The Council of Bishops was discussing the United Methodist position on homosexuality. One by one several bishops rose to speak in support of an anti-gay phrase in the Social Principles. Then Bishop Melvin Wheatley spoke, "I cannot approach any statement on homosexuality as a position on an academic, though highly emotionalized, subject to be identified as an "It." I approach any statement on homosexuality as basically an intentional stance toward intimately personal relations involving "Thous."

Then he proceeded not to talk about homosexuality as a subject, but through real people. He told them about his doctor who 23 years before literally saved his life, and then became a close friend. The doctor is gay. He told them about a superb organist friend who is gay. He told them about a preacher's kid who has personal charm, intellectual perception, and spiritual endowment. She is a lesbian. Then he told them about his own son, John, who is gay and who "from the earliest months of his life has convinced us that we were providentially guided in giving him the name associated with the beloved disciple."

There's nothing like knowing someone personally to break down stereotypes. The estimate is that 10% of the population is homosexual. One family in four has a gay or lesbian. Can you really believe that God labels 10% of his people an "abomination"? Delight in people. God does. Delight in people as they are. Don't remold them into being a clone of you. Don't judge or criticize. Relax, go easy on others. Grow as a Christian disciple by reaching out to someone "different." Widen your circle by:
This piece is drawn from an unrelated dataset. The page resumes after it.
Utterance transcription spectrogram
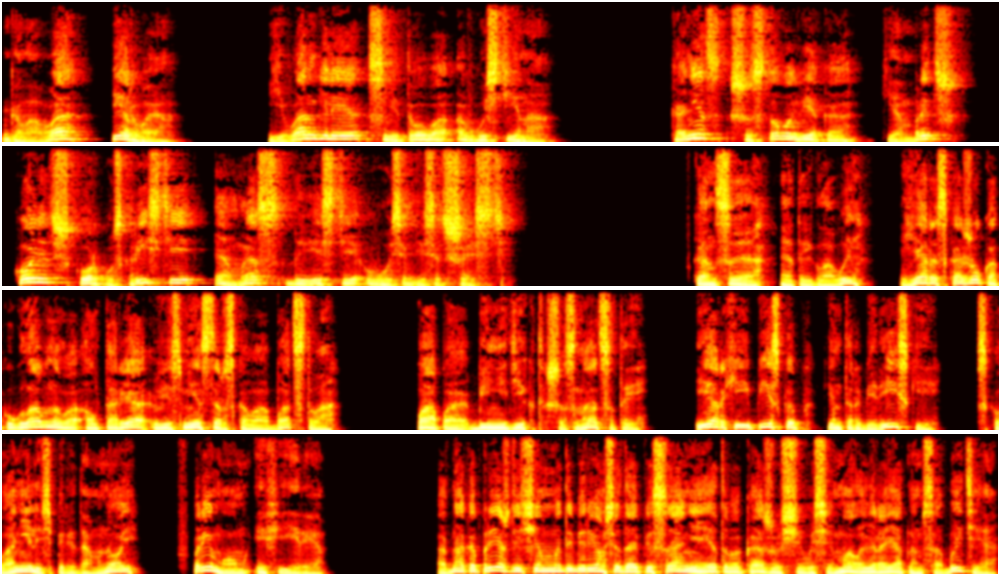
Глава первая. Евангелие святого Августина. Конец VI века. Кембридж. Колледж Корпус Кристи. МС-286. В конце этой главы я расскажу, как у главного алтаря Вестминстерского аббатства папа Бенедикт XVI и архиепископ Кентерберийский склонились передо мной в прямом эфире. Однако прежде чем мы доберемся до описания этого кажущегося маловероятным события,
First, acknowledge your fear and hostility. Don't pretend you are not apprehensive. Henri Nouwen, in his book Reaching Out, wrote, "People who are unfamiliar, speak another language, have another color, wear a different type of clothes and live a life style different from ours, make us afraid and even hostile." Admit your fear. Don't hide it. Confess it. Get it out into the open. Let God forgive you and cleanse you. Get rid of the fear.
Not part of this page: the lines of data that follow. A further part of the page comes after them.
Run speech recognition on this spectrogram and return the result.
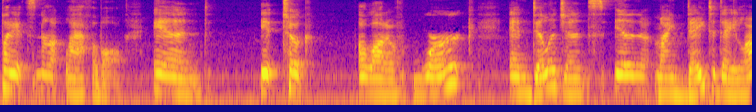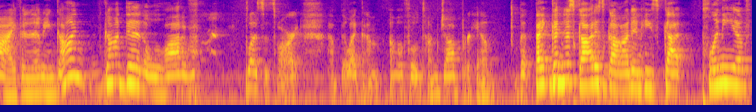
but it's not laughable, and it took a lot of work and diligence in my day-to-day life, and I mean, God, God did a lot of bless His heart. I feel like I'm I'm a full-time job for Him, but thank goodness God is God, and He's got plenty of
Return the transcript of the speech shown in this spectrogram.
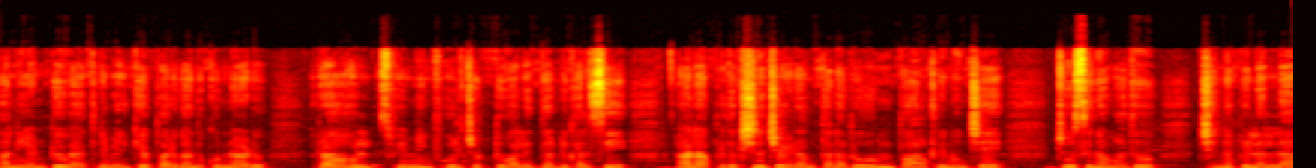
అని అంటూ అతని వెనకే పరుగందుకున్నాడు రాహుల్. స్విమ్మింగ్ పూల్ చుట్టూ వాళ్ళిద్దరిని కలిసి అలా ప్రదక్షిణ చేయడం తన రూమ్ బాల్కనీ నుంచే చూసిన మధు చిన్నపిల్లల్లా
Secondly, admit we don't know everything about everything; in fact, we know little about anything! Admit that our way of doing, thinking, eating, living is not the only way, nor necessarily even the best way! Admit we don't know all there is to know about the Bible, God, or life. Admit ignorance, spiritual bankruptcy, and express a willingness to learn, an openness to others who are different.
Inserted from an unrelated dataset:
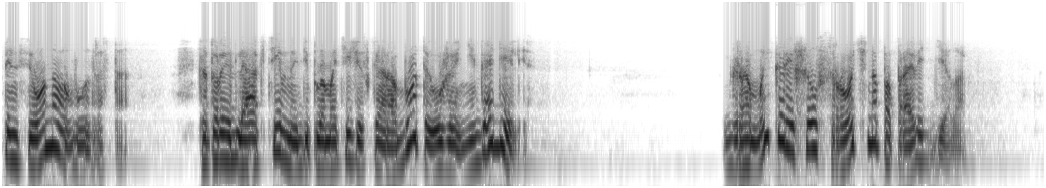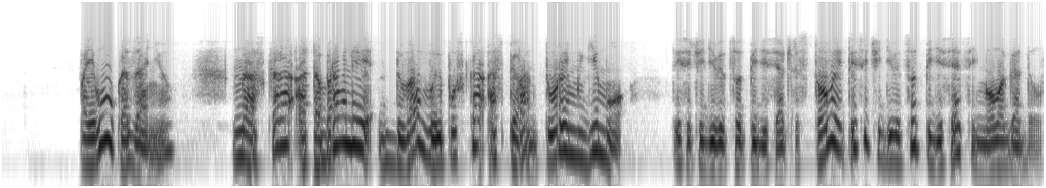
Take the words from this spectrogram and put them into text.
пенсионного возраста, которые для активной дипломатической работы уже не годились. Громыко решил срочно поправить дело. По его указанию, наскоро отобрали два выпуска аспирантуры МГИМО – 1956 и 1957 годов.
Thirdly, practice hospitality. Be hospitable. Henri Nouwen suggests the ancient biblical practice of hospitality as a way of reaching out. I suggest hospitality as a way of delighting in people. Invite those who are different, not necessarily into your home, but into your life, your heart, into your circle of relationships. Be hospitable. Create a free space. Have you ever received hospitality? I remember how graciously I was received in Japan as a missionary teacher. I remember how graciously Ellie and I were received in Australia when we went on an exchange. We were warmly welcomed. No trips were laid on us, no expectations. We were the guests, free to be and do as we liked.

The German word for hospitality means "friendship for the guest". The Dutch word for hospitality means "freedom for the guest". Put the two together and you get biblical hospitality, friendship and freedom. Create a free space in your life into which you invite people, and let them freely sing their own songs, tell their own stories, dance their own dances, and live their own lives.

Enjoy people. Relax. Don't judge or lay trips on them. Delight in your children. Delight in your grandchildren. Delight in those who are different. Delight in people. God loves people. God delights in people. Can't you?

© 1992 Douglas I. Norris